Work required: Among the lines below, keep only those from the one containing "Write the transcript" through the one containing "This is a spectrogram", and reproduce them exactly.

[Data entries]
■ ■ ■ ■ ■

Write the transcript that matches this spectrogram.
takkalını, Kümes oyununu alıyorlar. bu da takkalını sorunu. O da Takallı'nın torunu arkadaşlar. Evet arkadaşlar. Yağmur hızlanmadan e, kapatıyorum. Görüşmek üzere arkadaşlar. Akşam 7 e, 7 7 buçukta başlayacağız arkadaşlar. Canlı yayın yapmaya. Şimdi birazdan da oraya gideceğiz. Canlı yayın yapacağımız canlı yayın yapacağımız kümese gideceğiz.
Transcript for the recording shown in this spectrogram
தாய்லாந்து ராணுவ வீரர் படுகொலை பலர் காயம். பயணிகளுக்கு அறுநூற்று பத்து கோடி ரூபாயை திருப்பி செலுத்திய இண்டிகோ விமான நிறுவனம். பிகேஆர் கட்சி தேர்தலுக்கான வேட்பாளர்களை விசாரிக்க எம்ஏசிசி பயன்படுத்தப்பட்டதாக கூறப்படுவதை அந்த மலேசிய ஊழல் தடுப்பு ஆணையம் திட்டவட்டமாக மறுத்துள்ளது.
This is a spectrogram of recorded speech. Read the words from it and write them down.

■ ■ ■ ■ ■

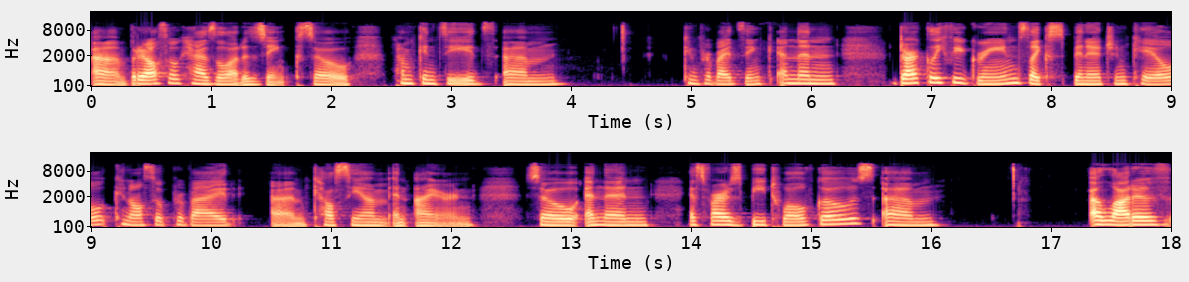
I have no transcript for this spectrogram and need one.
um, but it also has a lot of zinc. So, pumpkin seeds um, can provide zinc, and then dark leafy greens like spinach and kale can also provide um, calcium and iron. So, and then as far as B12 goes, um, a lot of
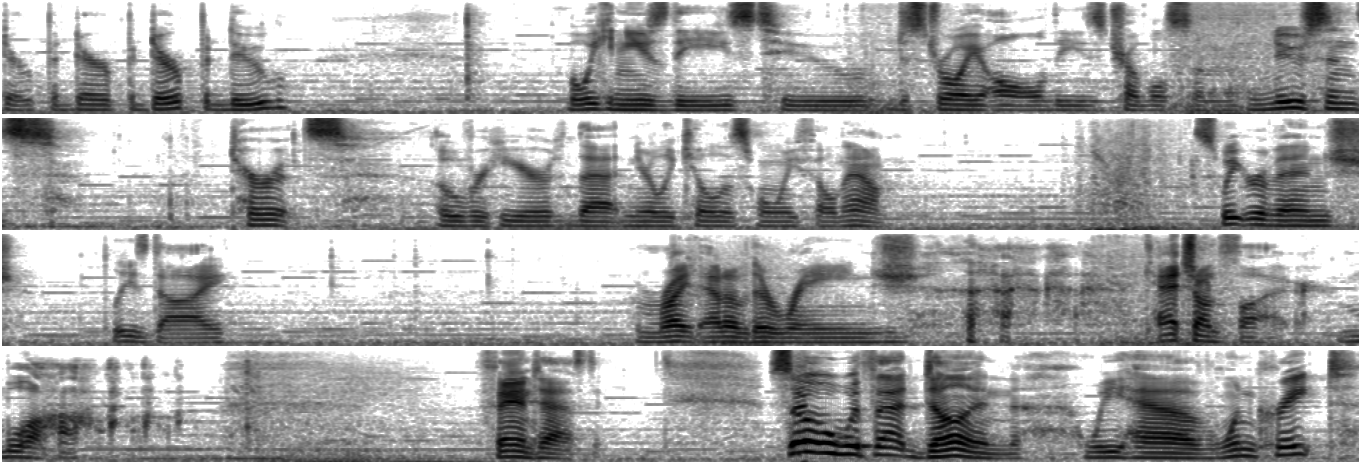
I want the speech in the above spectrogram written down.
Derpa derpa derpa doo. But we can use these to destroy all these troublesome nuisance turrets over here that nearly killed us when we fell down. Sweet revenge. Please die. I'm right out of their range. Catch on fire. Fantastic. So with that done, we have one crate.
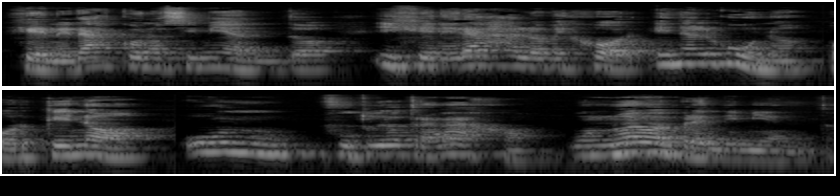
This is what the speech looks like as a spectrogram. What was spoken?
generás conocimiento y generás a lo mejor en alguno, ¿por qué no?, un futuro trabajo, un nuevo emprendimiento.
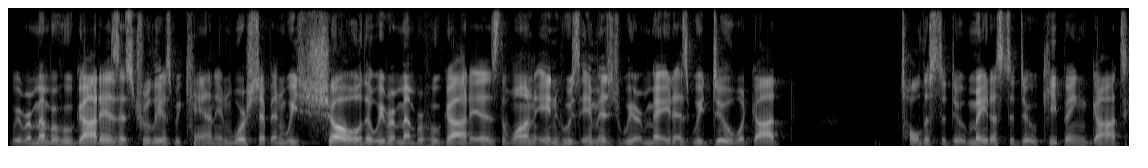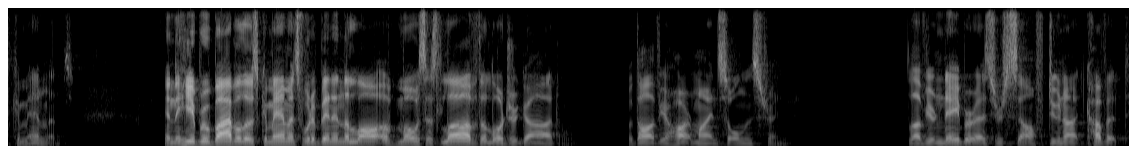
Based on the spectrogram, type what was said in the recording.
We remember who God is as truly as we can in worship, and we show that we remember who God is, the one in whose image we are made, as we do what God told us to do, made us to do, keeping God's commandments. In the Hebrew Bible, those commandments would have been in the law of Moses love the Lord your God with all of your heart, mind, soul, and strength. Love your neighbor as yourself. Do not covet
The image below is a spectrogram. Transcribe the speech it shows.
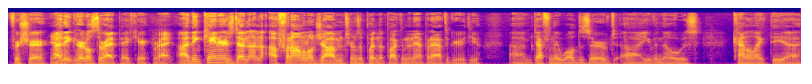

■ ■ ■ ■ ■

Result of the task:
Write the transcript that matches this spectrogram.
takkalını, Kümes oyununu alıyorlar. bu da takkalını sorunu. O da Takallı'nın torunu arkadaşlar. Evet arkadaşlar. Yağmur hızlanmadan e, kapatıyorum. Görüşmek üzere arkadaşlar. Akşam 7 e, 7 7 buçukta başlayacağız arkadaşlar. Canlı yayın yapmaya. Şimdi birazdan da oraya gideceğiz. Canlı yayın yapacağımız canlı yayın yapacağımız kümese gideceğiz.
Transcript for the recording shown in this spectrogram
தாய்லாந்து ராணுவ வீரர் படுகொலை பலர் காயம். பயணிகளுக்கு அறுநூற்று பத்து கோடி ரூபாயை திருப்பி செலுத்திய இண்டிகோ விமான நிறுவனம். பிகேஆர் கட்சி தேர்தலுக்கான வேட்பாளர்களை விசாரிக்க எம்ஏசிசி பயன்படுத்தப்பட்டதாக கூறப்படுவதை அந்த மலேசிய ஊழல் தடுப்பு ஆணையம் திட்டவட்டமாக மறுத்துள்ளது.
This is a spectrogram of recorded speech. Read the words from it and write them down.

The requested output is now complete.